Adam Cope has been fine-tuning the latest rifles to use against predators and pests as the season is about to get into full swing

choosing rifles for pest control

Whittlesey Gun Shop offered expert help with my set-up

I have been spending money this
 month and invested in two rifles for pest control. 
A gamekeeper’s work is never done and in the constant battle against pests and predators, I need all the tools that I can muster.

New guns

To this end, I managed to pick up a second-hand Anschutz .17HMR. I also bought a Remington .223 package. They are both calibres I like and trust. The .17HMR 
is perfect for everyday vermin control 
and while I am sure that plenty of you will prefer .22LR rounds, I find the flat trajectory and extra reach offered to be very useful for day-to-day shooting.

Vortex binoculars

Vortex binoculars saved having to walk up after each set of shoots

I know that if a fox shows itself at 
80 yards I can deal with it, as well as general vermin at ranges up to 150 yards. 
It is very versatile. The obvious downsides are the cost of ammunition and the loud report — even with a modifier — but I think that the extra range outweighs them.

zeroing a Remington

I zero the Remington .223 and set up for 1in high at 100 yards

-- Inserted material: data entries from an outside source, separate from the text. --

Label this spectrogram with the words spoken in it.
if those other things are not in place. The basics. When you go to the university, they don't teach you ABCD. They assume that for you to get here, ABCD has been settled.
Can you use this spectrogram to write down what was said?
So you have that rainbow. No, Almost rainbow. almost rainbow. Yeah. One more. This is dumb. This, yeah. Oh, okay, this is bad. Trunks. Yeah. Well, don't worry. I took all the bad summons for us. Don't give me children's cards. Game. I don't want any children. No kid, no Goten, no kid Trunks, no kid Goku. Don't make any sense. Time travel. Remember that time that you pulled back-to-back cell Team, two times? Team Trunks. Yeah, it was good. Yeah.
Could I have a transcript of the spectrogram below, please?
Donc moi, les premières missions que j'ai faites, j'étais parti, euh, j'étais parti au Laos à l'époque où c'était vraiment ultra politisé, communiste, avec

The .223 ticks all the boxes for a foxing rifle — flat shooting and cheap to run compared with, say, the .22-250 or .243. No calibre is perfect but I’m happy that these two will cover most of my needs around the two shoots. The Remington package, put together by Dave Shipman at the Whittlesey Gun Shop, is a 783 rifle, a Nikko Stirling 3-12×56 scope, a Sonic moderator and a Harris bipod. I’m using 50-grain ballistic tip Norma ammunition. It is nothing fancy, just good functional kit.

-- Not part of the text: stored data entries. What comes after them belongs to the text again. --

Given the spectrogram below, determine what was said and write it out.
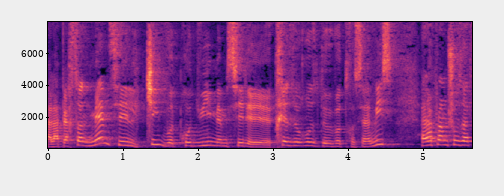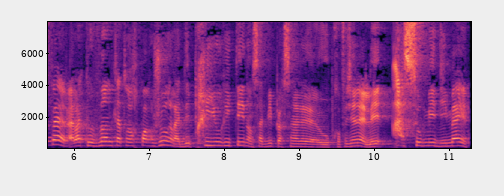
à la personne, même si elle kiffe votre produit, même si elle est très heureuse de votre service, elle a plein de choses à faire. Elle a que 24 heures par jour. Elle a des priorités dans sa vie personnelle ou professionnelle. Elle est assommée d'emails.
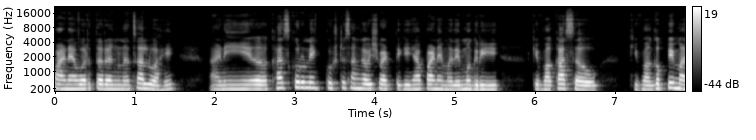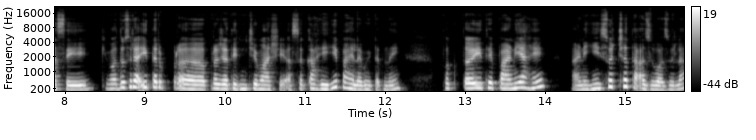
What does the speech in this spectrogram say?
पाण्यावर तरंगणं चालू आहे. आणि खास करून एक गोष्ट सांगावीशी वाटते की ह्या पाण्यामध्ये मगरी किंवा कासव किंवा गप्पे मासे किंवा दुसऱ्या इतर प्र प्रजातींचे मासे असं काहीही पाहायला भेटत नाही. फक्त इथे पाणी आहे आणि ही स्वच्छता आजूबाजूला.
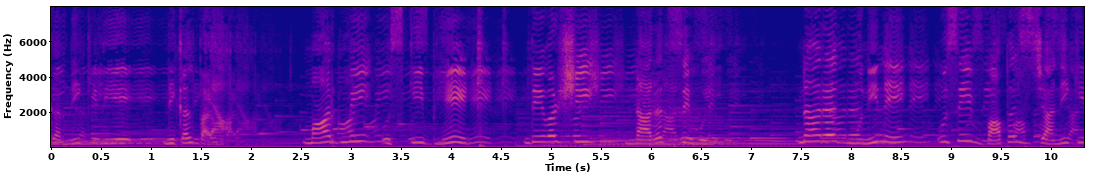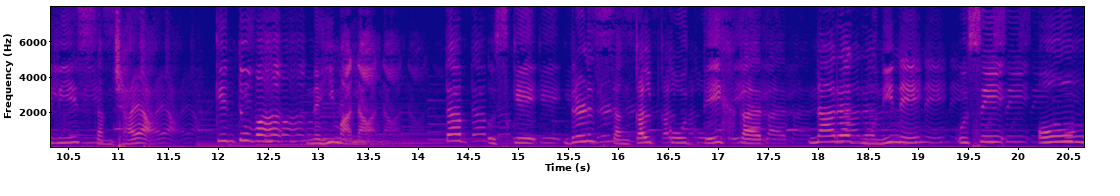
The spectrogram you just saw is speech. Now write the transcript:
करने के लिए निकल पड़ा। मार्ग में उसकी भेंट देवर्षि नारद से हुई। नारद मुनि ने उसे वापस जाने के लिए समझाया, किंतु वह नहीं माना। तब उसके दृढ़ संकल्प को देखकर नारद मुनि ने उसे ओम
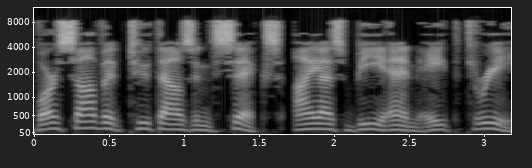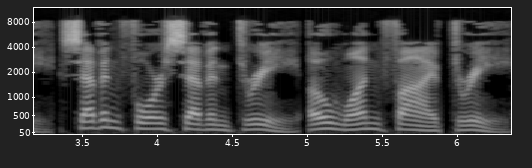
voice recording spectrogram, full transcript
Warszawa 2006, ISBN 83-7473-015-3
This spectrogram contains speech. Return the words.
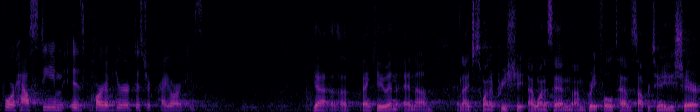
for how STEAM is part of your district priorities. Yeah, uh, thank you. And, and um, and I just want to appreciate, I want to say I'm, I'm grateful to have this opportunity to share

The zeroing of rifles is another topic that will divide opinion. Some people like 
to have the rifle “spot on” at 100 yards 
and that’s what I have done in the past.

shooting the barrel

Dave advised shooting the barrel to keep it in good condition

I decided to go down the other route this time, however, and set up for 1in high at 100 yards — the theory being that 
at 100 yards the bullet is at the top 
of its trajectory.

zeroing a rifle

Zeroing the rifle with a 3in target at 100 yards

At 170 yards it will again be “spot on” and at 220 yards it will be roughly 1in below. This way I can be confident that a fox anywhere from 30 to 220 yards will only ever be an inch below to an inch above the centre of the cross-hairs. It makes sense to not have to think about holdover when a fox appears, just put the cross-hairs on the heart and lungs and squeeze. A good pair of binoculars are a help, saving from having to walk up and down after each set of shots.

shotgun barrel wtih patch

Put a patch through your barrel after the first ten shots to help maintain your barrel


I discussed with Dave at the gun shop what I needed to do to look after a new rifle, and he advised “shooting the barrel in”, plus 
a thorough clean after every outing.

I’ll admit I have cleaned but never done this on a new rifle before but after investing £1,100 I thought I might as well start off on the right foot.

zeroing a rifle

Zeroing your rifle can be done in any one of several ways

To get the best in terms of accuracy and life from the rifle he advised putting a patch through the barrel after each of the first 10 shots and leaving the bolt back to allow the corrosive gases to escape for a few moments before doing this. It doesn’t take long to destroy a new barrel with poor maintenance. It’s a no-brainer, as it doesn’t even cost any extra bullets if you do this as part of the zeroing.